Who fought the "Winter War"?
The Winter War was a military conflict between the Soviet Union and Finland in 1939–1940. It began with the Soviet invasion of Finland on 30 November 1939 (three months after the outbreak of World War II), and ended with the Moscow Peace Treaty on 13 March 1940. The Soviet Union ostensibly sought to claim parts of Finnish territory, demanding that Finland cede substantial border territories, claiming security reasons, primarily the protection of Leningrad, which was only 32 km (20 mi) from the Finnish border.
The Soviets possessed more than three times as many soldiers as the Finns, thirty times as many aircraft, and a hundred times as many tanks. The Red Army, however, had been crippled by Stalin's Great Purge of 1937. With more than 30,000 of its officers executed or imprisoned, including most of those of the highest ranks, the Red Army in 1939 had many inexperienced officers.

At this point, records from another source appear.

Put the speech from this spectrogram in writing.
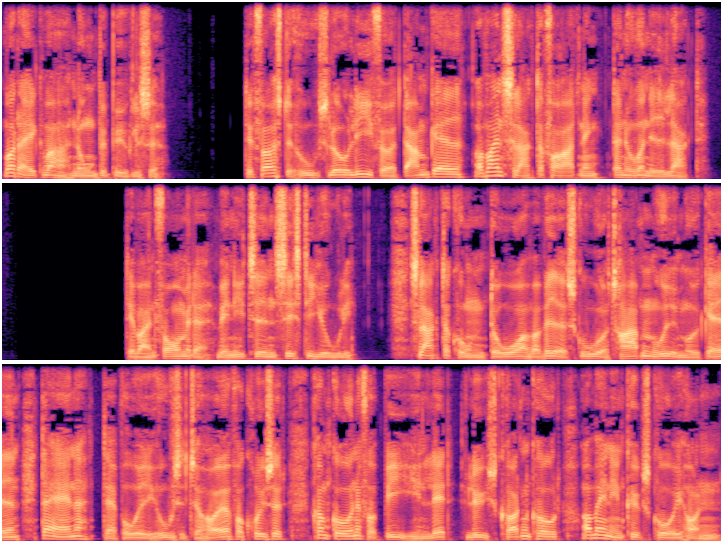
hvor der ikke var nogen bebyggelse. Det første hus lå lige før Damgade og var en slagterforretning, der nu var nedlagt. Det var en formiddag ved nitiden sidste juli. Slagterkonen Dora var ved at skue trappen ud mod gaden, da Anna, der boede i huset til højre for krydset, kom gående forbi i en let, lys cotton coat og med en indkøbskur i hånden.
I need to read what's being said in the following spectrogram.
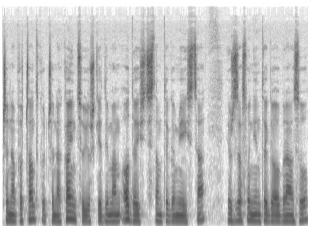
czy na początku, czy na końcu, już kiedy mam odejść z tamtego miejsca, już zasłoniętego obrazu,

Because of this and high morale in the Finnish forces, Finland repelled Soviet attacks for several months, much longer than the Soviets expected.
However, after reorganization and adoption of different tactics, the renewed Soviet offensive overcame Finnish defenses at the borders. Finland then agreed to cede more territory than originally demanded by the Soviet Union in 1939; the Soviets, having conquered the areas they demanded from Finland but at a cost of heavier losses in troops than anticipated, accepted this offer.